“I am the de facto largest mental health institution in the state of Texas and that’s an embarrassment. That should not be the case. We should be finding and funding community-based responses to some of these issues; looking at these issues not through criminalization, but through the lens of public health,” he said.

Harris, an expert on the American penal system’s economic impacts on low-income individuals and communities, discussed the historical evolution of the criminalization of Black people and its association with both controlling them and using them to generate wealth for white society. 

Alexes Harris

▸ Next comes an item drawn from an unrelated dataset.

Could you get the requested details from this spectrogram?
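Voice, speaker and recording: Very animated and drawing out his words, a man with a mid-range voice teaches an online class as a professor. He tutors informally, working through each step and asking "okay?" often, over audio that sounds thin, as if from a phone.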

“Even at the inception of this country, slavery was a form of controlling people of African descent and allowing private entrepreneurs to generate profits from their labor,” she said, noting that slave owners had the right to lease out bodies to generate profits. In 1865, the 13th Amendment stated that neither slavery nor involuntary servitude is allowed except as punishment for crime whereas the party shall have been duly convicted. “There’s been a carve out … for people who’ve been duly convicted who can be forced to labor,” she said. “Convict leasing was the same as slave leasing where the state could lease out bodies to generate money. … We’ve just seen this new evolution of the ways in which bodies, particularly Black indigenous and Latino bodies, are used to generate money. We’ve developed this new market around the criminal legal system.”

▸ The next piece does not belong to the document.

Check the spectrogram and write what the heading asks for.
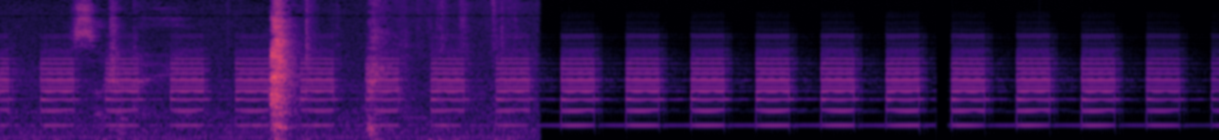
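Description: Electronic alarm beeping over and over at one steady pitch, about three beeps every two seconds. A loud thump comes about three seconds in. The room's background noise cuts off suddenly a little past five seconds, and the beeping goes on alone.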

Atkinson concurred, highlighting the historical economic incentive to exploit groups of people for the purpose of capitalist and economic gains. Atkinson pointed to the work of Eric Williams, a historian in the 1930s and 1940s whose research on slavery and capitalism explained that characterizations that identified Black men as subhuman were only the later rationalizations designed to justify the enslavement of Black people to provide desperately needed cheap labor.

Abbye Atkinson

She said it’s important to look at the economic backdrop, including the economic harms that are imposed on communities that are most impacted — either through the criminal justice system or in service of broader economic systems that rely on our criminal justice system to perpetuate them.

“We think about our current system of inequality and marginalization, and race inequality and race and gendered marginalization, as sort of a starting point,” Atkinson said.  “I think a lot about the economic condition that surrounds their  state of marginalization, but I think it’s important to begin to think how our economic system produces that marginalization and perhaps intentionally produces it.”

The series kicked off last spring with, “The Problem and the Moment: Diagnosing the American Penal System,” a panel discussion with Rachael Rollins, district attorney for Suffolk County in Boston, Missouri Congresswoman Cori Bush, who was then the Democratic nominee for Missouri’s First Congressional District; University of Virginia School of Law Professor Rachel Harmon, who has spent more than two decades studying policing issues; and Loyola Law School Professor Priscilla Ocen.

Other sessions included “The Limits to Accountability: Police, Prosecutors, and Qualified Immunity,” and “Police Unions and Politics.”

On March 11, a new documentary about the racial history and modern discrimination of the American misdemeanor system will premiere at HLS as part of the policing series. The film, “Racially Charged: America’s Misdemeanor Problem,” produced by Brave New Films and directed by Robert Greenwald, was inspired by Professor Natapoff’s book “Punishment Without Crime.”

The HLS Policing in America series will wrap up on April 2 with a panel discussion, “Activism and Engagement: What Can Lawyers Do?,” focused on the role of law, lawyers, and legal change in the current social movement for racial justice in the criminal system. Videos of every session of the series are made available afterwards on the Harvard Law School YouTube channel.